- What you are asked to do
Look at each line of the listing. Copy those that hold the string "LUFS".

- Material for this exercise

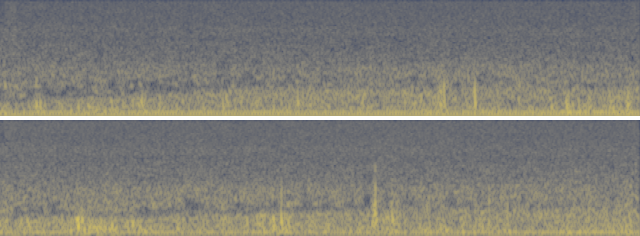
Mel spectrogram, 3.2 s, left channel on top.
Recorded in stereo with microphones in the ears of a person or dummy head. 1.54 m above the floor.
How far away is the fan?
About 1.5 m.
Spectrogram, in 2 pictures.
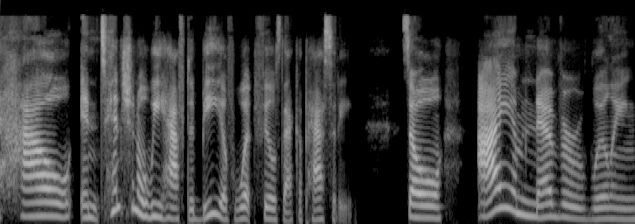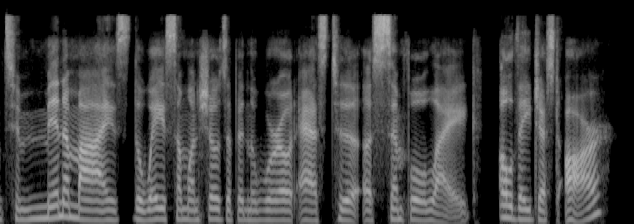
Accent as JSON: {"language": "English", "country": "United States", "first_language": "English", "said": "English is my first language. I am an American"}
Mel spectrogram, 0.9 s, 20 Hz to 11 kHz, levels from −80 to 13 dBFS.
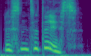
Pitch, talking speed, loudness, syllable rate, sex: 305 Hz, 195 wpm, -16 LUFS, 5.1 syllables/s, female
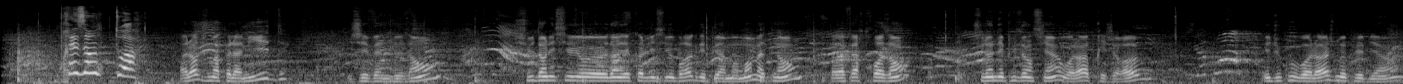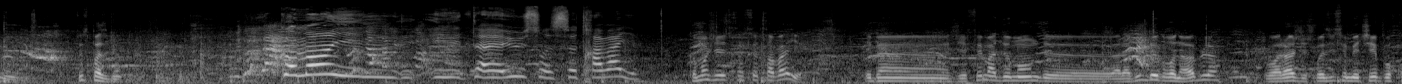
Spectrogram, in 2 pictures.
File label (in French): animateur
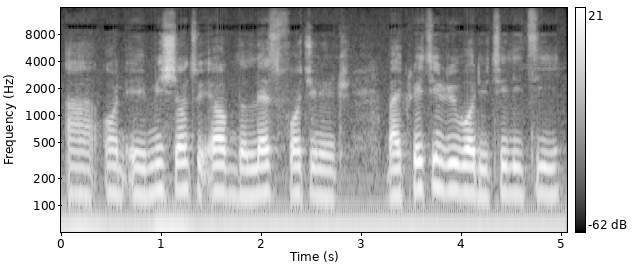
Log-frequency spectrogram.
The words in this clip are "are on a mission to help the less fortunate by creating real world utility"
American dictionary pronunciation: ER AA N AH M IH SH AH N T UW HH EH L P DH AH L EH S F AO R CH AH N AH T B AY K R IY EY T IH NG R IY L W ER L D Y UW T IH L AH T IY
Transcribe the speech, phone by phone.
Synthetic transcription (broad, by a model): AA AA N AH M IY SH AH N T UW HH EH L P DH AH L EH S F AO CH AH N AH T B AY K R IY EY T IH NG R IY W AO D Y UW T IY L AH T IY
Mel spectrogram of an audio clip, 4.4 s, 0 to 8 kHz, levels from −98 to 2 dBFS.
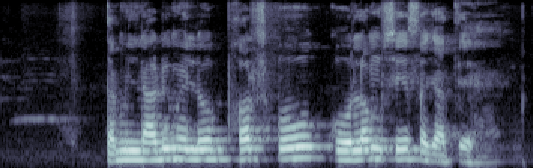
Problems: none marked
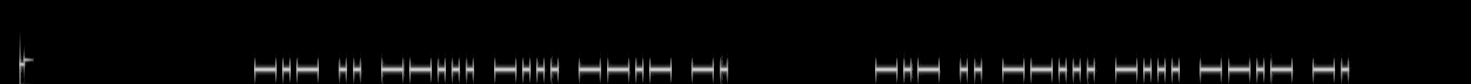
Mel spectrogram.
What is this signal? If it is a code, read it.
Morse code, heard as a keyed tone, about 17 wpm, 700 Hz. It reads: KI7BQN KI7BQN
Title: USA Call Signs - 6 Characters - Repeated 3x - 17wpm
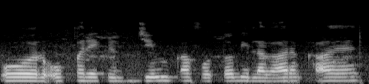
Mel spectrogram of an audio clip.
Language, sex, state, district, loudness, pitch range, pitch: Hindi, female, Haryana, Jhajjar, -18 LUFS, 160-170 Hz, 165 Hz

- Result for this task
Pitch, talking speed, loudness, syllable rate, sex: 305 Hz, 195 wpm, -16 LUFS, 5.1 syllables/s, female
Language, sex, state, district, loudness, pitch range, pitch: Hindi, female, Haryana, Jhajjar, -18 LUFS, 160-170 Hz, 165 Hz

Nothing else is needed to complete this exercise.